Equal Rights for Warriors: Pentagon Ends Ban on Women in Combat

This move by the Pentagon will have historic implications.

More than 280,000 women have served in Iraq and Afghanistan, with hundreds wounded and more than 150 killed. But until now, Defense Department rules have limited their combat training and denied them combat-related career advancement. With today’s announcement lifting the ban on women in combat, America’s female warriors can now stand shoulder-to-shoulder with their male colleagues on the front lines and get the recognition they deserve.

The Pentagon’s decision comes less than two-months after four servicewomen filed a federal lawsuit seeking an end to the ban. Two of the four, Major Mary Hegar and Staff Sergeant Jennifer Hunt, were awarded the Purple Heart, and Hegar also received the Distinguished Flying Cross with a Valor Device. Here, Hegar describes her experience in the Air National Guard and the day her helicopter was shot up during a Medevac mission in Afghanistan in 2009.

As Hegar writes: “If there is one thing I’ve learned about the differences between us all throughout my years of service, it’s this: putting the right person in the right job has very little to do with one’s gender, race, religion or other demographic descriptor. It has everything to do with one’s heart, character, ability, determination and dedication.”

Read More: These children’s rights aren’t universal, but really should be. 

Read More: These human rights aren’t globally recognized yet.

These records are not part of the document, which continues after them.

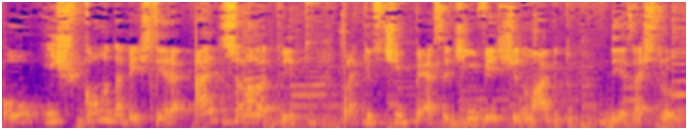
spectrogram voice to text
ou esconda a besteira adicionando atrito para que isso te impeça de investir num hábito desastroso.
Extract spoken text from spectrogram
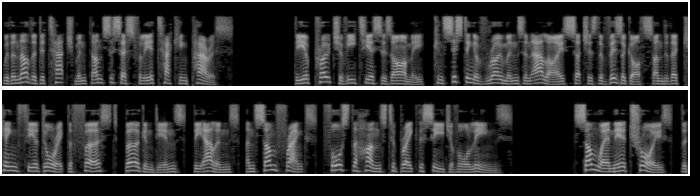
with another detachment unsuccessfully attacking Paris. The approach of Aetius's army, consisting of Romans and allies such as the Visigoths under their king Theodoric I, Burgundians, the Alans, and some Franks, forced the Huns to break the siege of Orleans. Somewhere near Troyes, the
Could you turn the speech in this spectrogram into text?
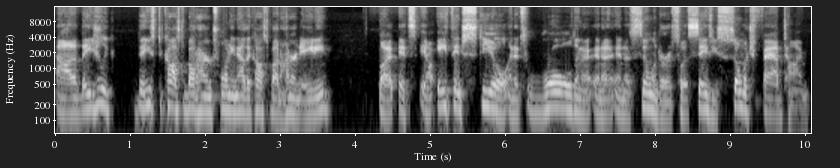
Uh, they usually they used to cost about 120. Now they cost about 180 but it's you know eighth inch steel and it's rolled in a, in a in a cylinder, so it saves you so much fab time.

Read More: This archival essay demonstrates what “freedom” and “equality” meant in the ’50s.

Popular Videos

Reader's Digest
Originally Published in Reader's Digest